▶ [Exercise instructions]:
Total the lines of the entries below that hold the string "levels", then write only that total.

▶ [Extracted entries]:

_ _ _ _ _ _ _

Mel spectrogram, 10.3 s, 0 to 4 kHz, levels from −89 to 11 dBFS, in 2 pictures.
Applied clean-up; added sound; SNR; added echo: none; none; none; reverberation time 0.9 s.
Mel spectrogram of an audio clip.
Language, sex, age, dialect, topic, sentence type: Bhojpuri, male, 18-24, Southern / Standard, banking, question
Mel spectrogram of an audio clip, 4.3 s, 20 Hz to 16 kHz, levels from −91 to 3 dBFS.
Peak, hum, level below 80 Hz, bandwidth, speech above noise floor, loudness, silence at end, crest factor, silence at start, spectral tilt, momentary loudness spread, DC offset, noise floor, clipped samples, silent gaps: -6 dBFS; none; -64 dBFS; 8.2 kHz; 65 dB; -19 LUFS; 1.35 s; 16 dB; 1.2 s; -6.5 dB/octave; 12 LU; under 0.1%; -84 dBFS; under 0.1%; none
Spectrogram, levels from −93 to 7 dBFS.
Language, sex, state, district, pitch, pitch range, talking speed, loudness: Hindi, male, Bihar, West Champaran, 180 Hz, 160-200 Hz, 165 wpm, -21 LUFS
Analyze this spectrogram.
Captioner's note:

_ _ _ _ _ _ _

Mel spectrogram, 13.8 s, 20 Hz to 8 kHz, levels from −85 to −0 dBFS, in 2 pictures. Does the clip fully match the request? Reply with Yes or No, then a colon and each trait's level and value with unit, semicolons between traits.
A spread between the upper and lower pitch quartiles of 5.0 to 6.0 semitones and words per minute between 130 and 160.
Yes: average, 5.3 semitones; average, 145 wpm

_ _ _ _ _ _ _

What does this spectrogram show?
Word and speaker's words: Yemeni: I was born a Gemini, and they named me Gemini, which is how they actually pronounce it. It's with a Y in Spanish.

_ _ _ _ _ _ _

▶ [Problem solution]:
4